“The Woolson Block represents great hope and potential not only for Springfield, but for cities and towns across Vermont,” said Dan Smith, president and CEO of the Vermont Community Foundation. “To truly impact the opportunity gap, we must listen and respond to the needs of communities around our state, making place-based investments that support our youth and families while directly addressing housing and other root causes of inequity.”
The Vermont Community Foundation invested $250,000 in the Woolson Block to fill a critical funding gap that prevented Housing Vermont and the Springfield Housing Authority (co-general partners and managers) from being able to finance the project.
“Thanks to the Community Foundation’s generous investment, we’re now able to move forward with placing at-risk youth in a structured environment so that they’re able to develop the skills and habits needed to live independently,” said Nancy Owens, president of Housing Vermont. “This unrestricted investment will have a major impact on the quality of the construction and renovation; the sustainability of its long-term operations; and the reserves, contingencies, and guarantees that ensure success and allow us to start building.”
In Windsor County, the vacancy rate for apartment rentals is a mere 1.3%. This means that only one or two out of every 100 units are available for rent, and they’re not necessarily affordable. Finding stable, reasonably priced, and quality housing for at-risk youth and struggling families can have a very positive ripple effect for communities that want to revitalize their downtowns.
Housing Vermont and the Springfield Housing Authority understand that financing and building affordable housing is critical, and the two organizations have previously collaborated in downtown Springfield. After a 2008 fire destroyed the Ellis Block, the community partnership renovated the structure (located across from the Woolson Block) that now houses nine affordable one-bedroom apartments plus Springfield Cinemas 3.
“The Woolson Block represents a significant step in the reinvention of Springfield from the old machine tool factory days to a modern infrastructure that attracts and retains younger people to our beautiful downtown where they can live safely and affordably,” said Bill Morlock, the executive director of the Springfield Housing Authority. “Both the housing and commercial spaces will contribute directly to Springfield’s continued economic revitalization through property tax revenue, the provision of goods and services, and new affordable housing.”

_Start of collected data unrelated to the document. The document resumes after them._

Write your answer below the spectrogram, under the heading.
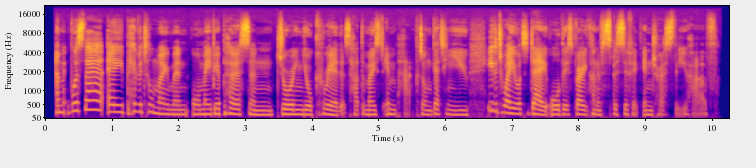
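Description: Talking fairly quickly with hardly any pauses, a woman with a southern English accent uses a fairly low, dark and mellow voice with ordinary pitch variation, the sound dry and close with no echo. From England, Gloucestershire. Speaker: podcast host, company CEO. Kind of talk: interview.

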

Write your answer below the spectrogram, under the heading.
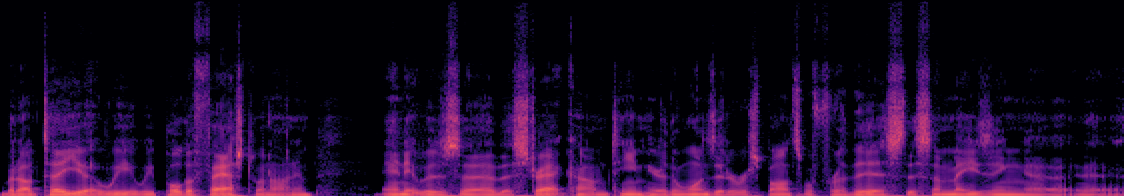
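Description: With an Oklahoma accent, a man talks very fast in a very deep, low voice with ordinary pitch variation. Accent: Oklahoman. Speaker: law enforcement chief and podcast host. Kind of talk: casual interview.

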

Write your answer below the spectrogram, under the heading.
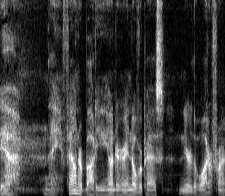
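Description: Over light background noise, a man uses a put-on character voice that is shaky and very deep, with fairly even intonation and a moderate pace. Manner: shaken, upset.

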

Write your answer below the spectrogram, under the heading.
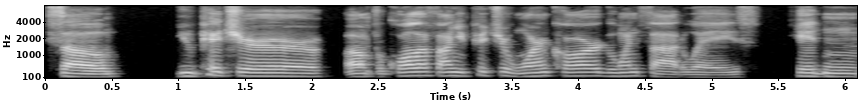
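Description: Against a quiet background, a man with an American accent speaks at a fairly slow pace, his fairly high pitch moving with ordinary variation. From Texas, Dallas. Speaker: sim drifting tournament organizer. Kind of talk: interview. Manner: halting, many fillers. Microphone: good audio, fancy gear.

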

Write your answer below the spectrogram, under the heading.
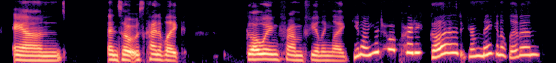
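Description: A woman with an American accent talks at a moderate pace, recorded dry and close with no echo. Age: 30s. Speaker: podcast host, opera singer. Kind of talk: casual conversation interview.

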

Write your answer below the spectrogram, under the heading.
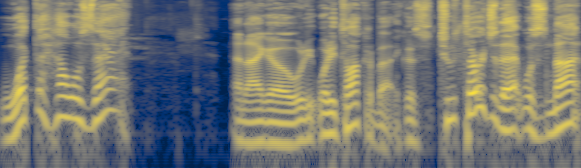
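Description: This clip features a man talking. Recording quality is very clean, with a silent background. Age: 50s. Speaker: sportscaster. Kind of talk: casual chat. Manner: animated.

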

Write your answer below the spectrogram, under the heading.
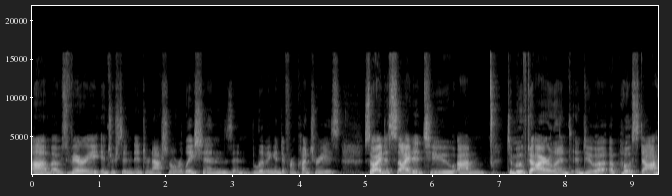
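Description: Speaking at a fairly quick pace with an American accent, a woman has a fairly low voice with a bright, sharp tone, ordinary pitch variation and big swings in loudness. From South Florida. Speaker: venture capital investor. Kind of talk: interview.

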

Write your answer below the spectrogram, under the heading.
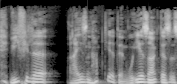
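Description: A man's somewhat breathy voice, lively in intonation, at a fairly quick pace. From Hesse, Germany. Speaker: podcast host. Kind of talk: interview.

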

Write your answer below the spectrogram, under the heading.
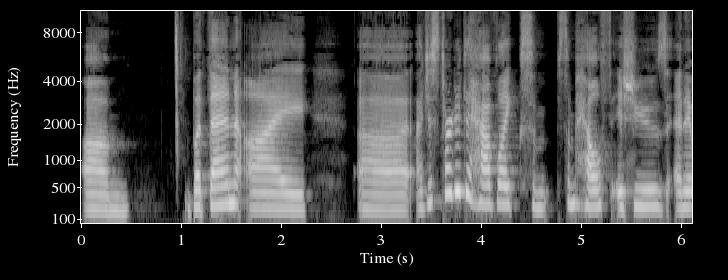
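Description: Recorded very cleanly against a silent background, a woman with an American accent and an unremarkable speaking voice talks at a fairly slow pace, her fairly high pitch showing ordinary variation. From US Midwest, Ohio. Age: 50s. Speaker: podcast guest, fitness client. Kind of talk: casual interview chat.

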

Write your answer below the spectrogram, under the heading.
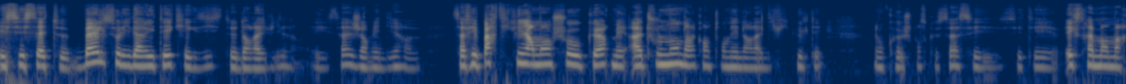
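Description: A woman with an ordinary speaking voice, medium in pitch, at a moderate pace, with fairly even intonation and big swings in loudness. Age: 40s. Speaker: mayor. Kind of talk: interview.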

The Vermont Community Foundation believes that place-based mission investments are a fundamental tool to revitalize Vermont downtowns and to help close the opportunity gap. In 2018, the Community Foundation also invested in Bennington’s Putnam Block to ensure a thriving downtown area for generations to come. In both Bennington and Springfield, the desire to build more housing in the downtown areas was inspired by and came directly from the wishes of the local community.
A groundbreaking ceremony for the Woolson Block will be scheduled for later this fall, with renovations estimated to be completed in June 2020.
About Housing Vermont
Housing Vermont, a nonprofit syndication and development company founded in 1988, creates permanently affordable rental housing and enables investments in economic and community development to benefit Vermonters through partnerships with local organizations, public agencies and the private sector. This highly successful partnership has produced 6,000 affordable apartments in 180 developments. Housing Vermont has raised and deployed $360 million in private equity, which has leveraged an additional $470 million in private financing and public investment. Housing Vermont's New Markets Tax Credit program, Vermont Rural Ventures, has created favorable financing in excess of $128.3 million for 15 economic development projects in low income areas. For more information, visit hvt.org or call 802-863-8424.
About Springfield Housing Authority
The Springfield Housing Authority is dedicated to providing the Springfield community with quality affordable housing. It participates in the federal Section 8 Housing Choice Voucher and other public housing programs. In October 2016, the Springfield Housing Authority secured site control of the Woolson Block and enlisted Housing Vermont as a partner. The two organizations had worked together previously to restore the Ellis Block, a historic theater with residential housing in downtown Springfield. For more information, visit springfieldhousingauthorityvt.org or call 802-885-4905.